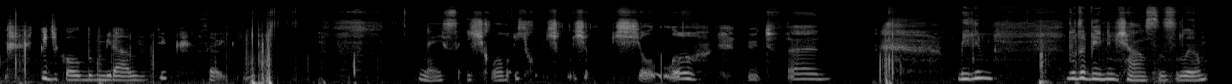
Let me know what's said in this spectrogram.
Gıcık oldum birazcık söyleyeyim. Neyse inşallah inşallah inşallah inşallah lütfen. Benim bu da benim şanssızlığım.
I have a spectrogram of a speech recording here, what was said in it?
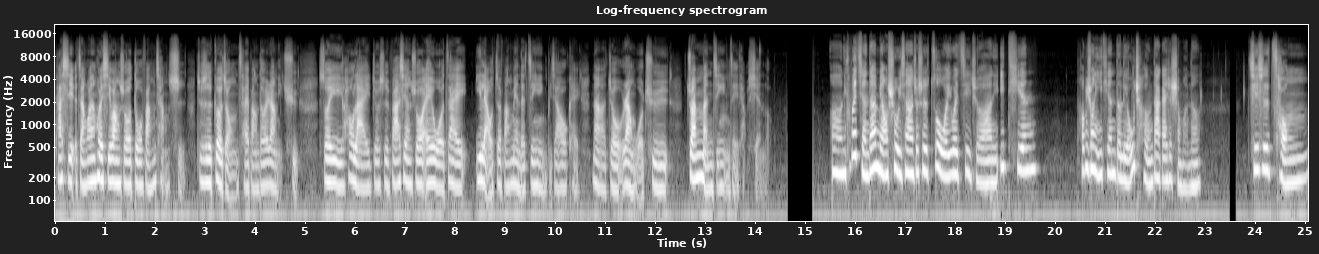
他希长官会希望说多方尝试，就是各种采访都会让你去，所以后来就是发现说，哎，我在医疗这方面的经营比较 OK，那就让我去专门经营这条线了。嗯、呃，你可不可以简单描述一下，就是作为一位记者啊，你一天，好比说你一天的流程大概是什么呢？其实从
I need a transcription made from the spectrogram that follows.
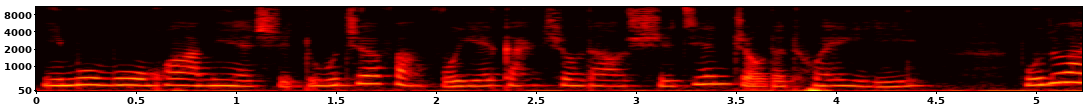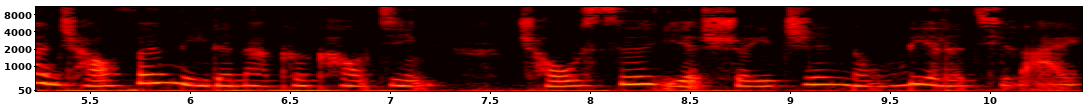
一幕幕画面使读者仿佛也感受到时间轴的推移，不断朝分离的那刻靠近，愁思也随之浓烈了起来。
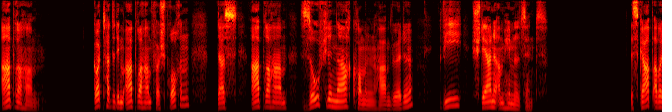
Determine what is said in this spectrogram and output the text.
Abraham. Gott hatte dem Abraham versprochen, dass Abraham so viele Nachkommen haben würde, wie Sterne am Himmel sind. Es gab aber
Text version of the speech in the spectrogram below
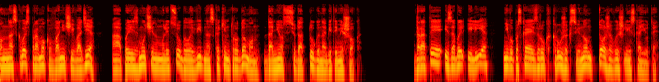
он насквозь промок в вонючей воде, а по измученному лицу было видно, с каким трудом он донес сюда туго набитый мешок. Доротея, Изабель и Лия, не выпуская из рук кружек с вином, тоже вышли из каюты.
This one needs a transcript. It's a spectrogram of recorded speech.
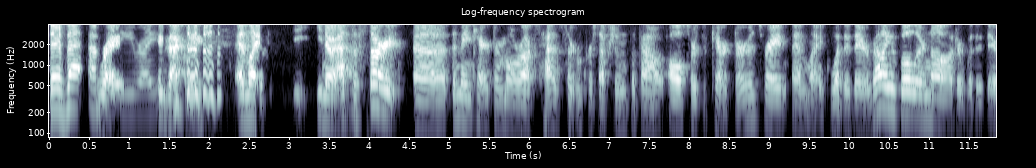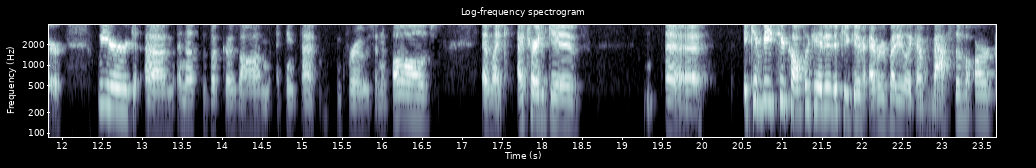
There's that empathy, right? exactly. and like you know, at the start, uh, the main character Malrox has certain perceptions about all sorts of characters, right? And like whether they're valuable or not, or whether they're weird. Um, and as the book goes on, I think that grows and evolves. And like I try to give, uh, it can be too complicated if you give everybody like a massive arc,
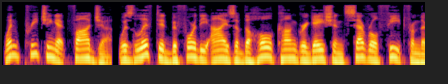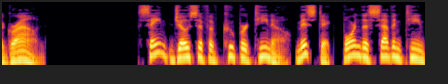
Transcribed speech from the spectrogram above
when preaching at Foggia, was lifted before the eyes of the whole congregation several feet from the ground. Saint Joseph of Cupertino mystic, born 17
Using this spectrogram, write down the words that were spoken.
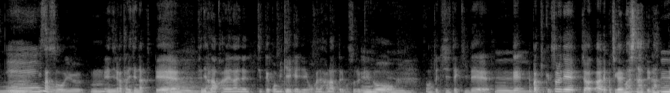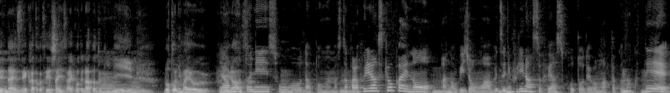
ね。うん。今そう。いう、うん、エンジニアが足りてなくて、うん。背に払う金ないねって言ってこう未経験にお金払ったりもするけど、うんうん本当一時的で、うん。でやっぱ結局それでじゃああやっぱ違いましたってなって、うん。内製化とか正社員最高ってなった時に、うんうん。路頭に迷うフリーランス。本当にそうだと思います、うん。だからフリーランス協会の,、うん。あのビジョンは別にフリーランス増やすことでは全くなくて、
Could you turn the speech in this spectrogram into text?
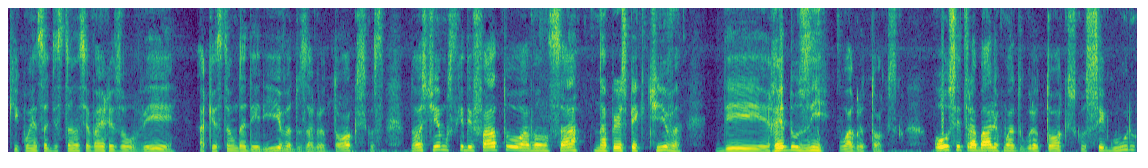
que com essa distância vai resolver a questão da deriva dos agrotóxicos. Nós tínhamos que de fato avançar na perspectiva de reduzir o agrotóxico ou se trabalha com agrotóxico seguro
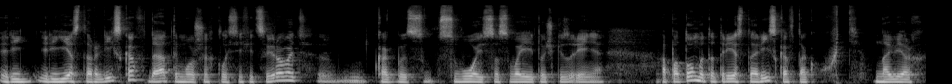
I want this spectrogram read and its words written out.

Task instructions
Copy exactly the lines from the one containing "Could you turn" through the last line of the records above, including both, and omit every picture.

Answer box
Could you turn the speech in this spectrogram into text?
que com essa distância vai resolver a questão da deriva dos agrotóxicos. Nós tínhamos que de fato avançar na perspectiva de reduzir o agrotóxico ou se trabalha com agrotóxico seguro
I want this spectrogram read and its words written out.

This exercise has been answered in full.